INPUT DATA ▸
Start of Block

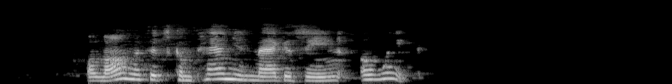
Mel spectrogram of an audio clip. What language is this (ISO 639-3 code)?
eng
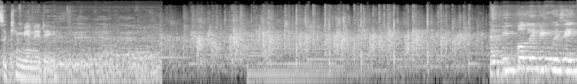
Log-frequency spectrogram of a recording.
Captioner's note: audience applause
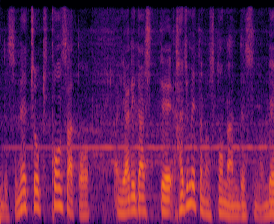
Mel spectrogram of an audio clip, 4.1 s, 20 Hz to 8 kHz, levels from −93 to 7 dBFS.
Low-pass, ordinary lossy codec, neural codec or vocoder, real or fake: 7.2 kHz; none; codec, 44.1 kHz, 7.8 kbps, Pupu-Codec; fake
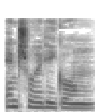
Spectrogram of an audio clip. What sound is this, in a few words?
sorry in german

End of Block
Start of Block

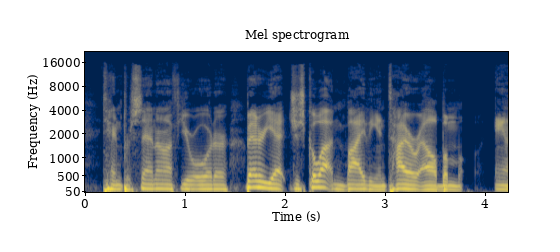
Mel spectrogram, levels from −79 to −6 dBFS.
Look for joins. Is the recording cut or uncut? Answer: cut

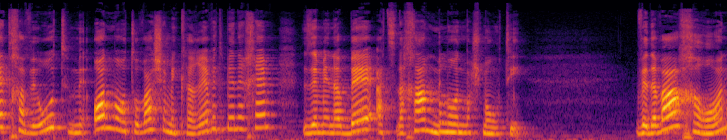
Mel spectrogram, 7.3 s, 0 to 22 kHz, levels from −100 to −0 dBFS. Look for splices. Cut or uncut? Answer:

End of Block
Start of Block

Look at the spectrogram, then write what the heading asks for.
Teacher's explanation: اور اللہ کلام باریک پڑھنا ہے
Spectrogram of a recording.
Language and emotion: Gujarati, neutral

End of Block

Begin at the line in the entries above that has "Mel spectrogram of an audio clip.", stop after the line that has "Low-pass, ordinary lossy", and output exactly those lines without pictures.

Mel spectrogram of an audio clip. What language is this (ISO 639-3 code)?
eng
Log-frequency spectrogram of a recording.
Captioner's note: audience applause
Mel spectrogram of an audio clip, 4.1 s, 20 Hz to 8 kHz, levels from −93 to 7 dBFS.
Low-pass, ordinary lossy codec, neural codec or vocoder, real or fake: 7.2 kHz; none; codec, 44.1 kHz, 7.8 kbps, Pupu-Codec; fake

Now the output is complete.